Handwoven cloths have been part of Indonesian heritage for a long time. There are songket from Palembang, ulos from North Sumatra and lurik from Yogyakarta.
Lurik is derived from the Javanese word lorek, which means stripes, and the charm of lurik cloth comes from the colorful stripes of the strands of yarn woven into it.
A lurik maker, a home industry called Kurnia Lurik in Sewon, Bantul in Yogyakarta, still uses traditional weaving machines in a bid to conserve the heritage.
To weave motifs into the cloth, the artisans need to pay serious attention to detail to select the colorful yarns to create tasteful color combinations.
The lurik is made not only by skilled hands but also by passionate souls, so it becomes a charming product.
One of the common motifs is called telupat, which is usually worn by royal servants in the Yogyakarta Sultanate. The motif was designed by Sultan Hamengku Buwono I and has been preserved until today.

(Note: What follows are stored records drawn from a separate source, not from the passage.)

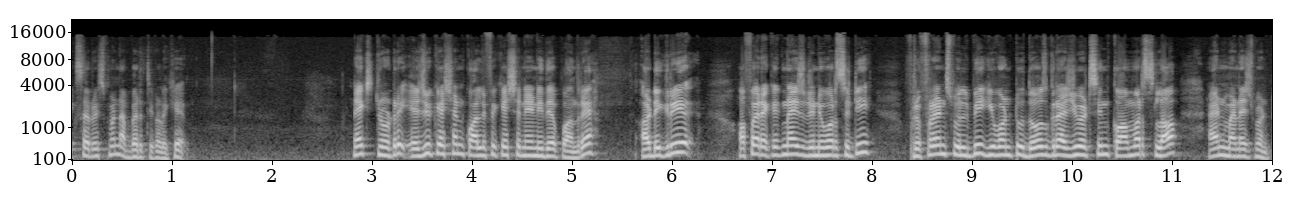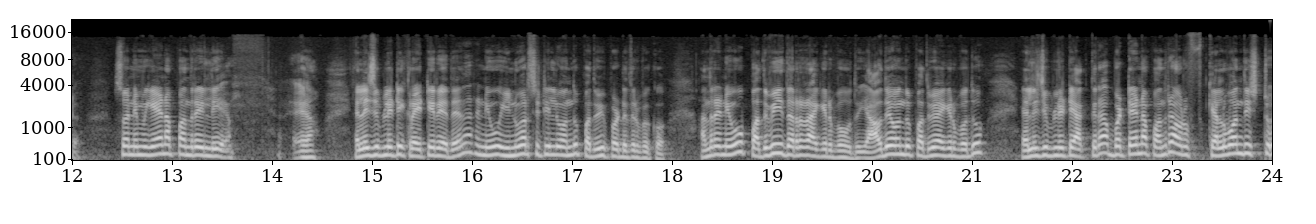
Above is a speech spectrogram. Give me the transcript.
ಎಕ್ಸ್ ಸರ್ವಿಸ್ಮೆನ್ ಅಭ್ಯರ್ಥಿಗಳಿಗೆ. ನೆಕ್ಸ್ಟ್ ನೋಡಿರಿ ಎಜುಕೇಷನ್ ಕ್ವಾಲಿಫಿಕೇಷನ್ ಏನಿದೆಯಪ್ಪ ಅಂದರೆ a degree of a recognised university preference will be given to those graduates in commerce law and management so ನಿಮಗೇನಪ್ಪ ಅಂದರೆ ಇಲ್ಲಿ ಎಲಿಜಿಬಿಲಿಟಿ ಕ್ರೈಟೀರಿಯಾ ಇದೆ ಅಂದರೆ ನೀವು ಯೂನಿವರ್ಸಿಟಿಲಿ ಒಂದು ಪದವಿ ಪಡೆದಿರಬೇಕು. ಅಂದರೆ ನೀವು ಪದವೀಧರರಾಗಿರ್ಬೋದು ಯಾವುದೇ ಒಂದು ಪದವಿ ಆಗಿರ್ಬೋದು ಎಲಿಜಿಬಿಲಿಟಿ ಆಗ್ತೀರಾ. ಬಟ್ ಏನಪ್ಪ ಅಂದರೆ ಅವರು ಕೆಲವೊಂದಿಷ್ಟು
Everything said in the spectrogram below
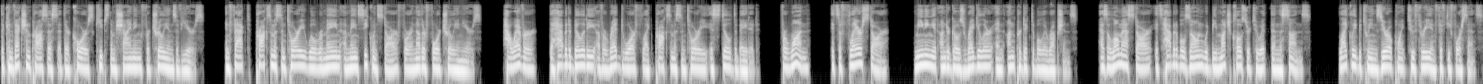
the convection process at their cores keeps them shining for trillions of years. In fact, Proxima Centauri will remain a main sequence star for another 4 trillion years. However, the habitability of a red dwarf like Proxima Centauri is still debated. For one, it's a flare star, meaning it undergoes regular and unpredictable eruptions. As a low-mass star, its habitable zone would be much closer to it than the Sun's, likely between 0.23 and 54 cents.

The lurik cloth market has expanded, not only for traditional attire, but also for fashion products and handicrafts.
However, the lurik makers are getting older and the industry has yet to find a new cohort of young weavers to keep the lurik heritage alive.[evi]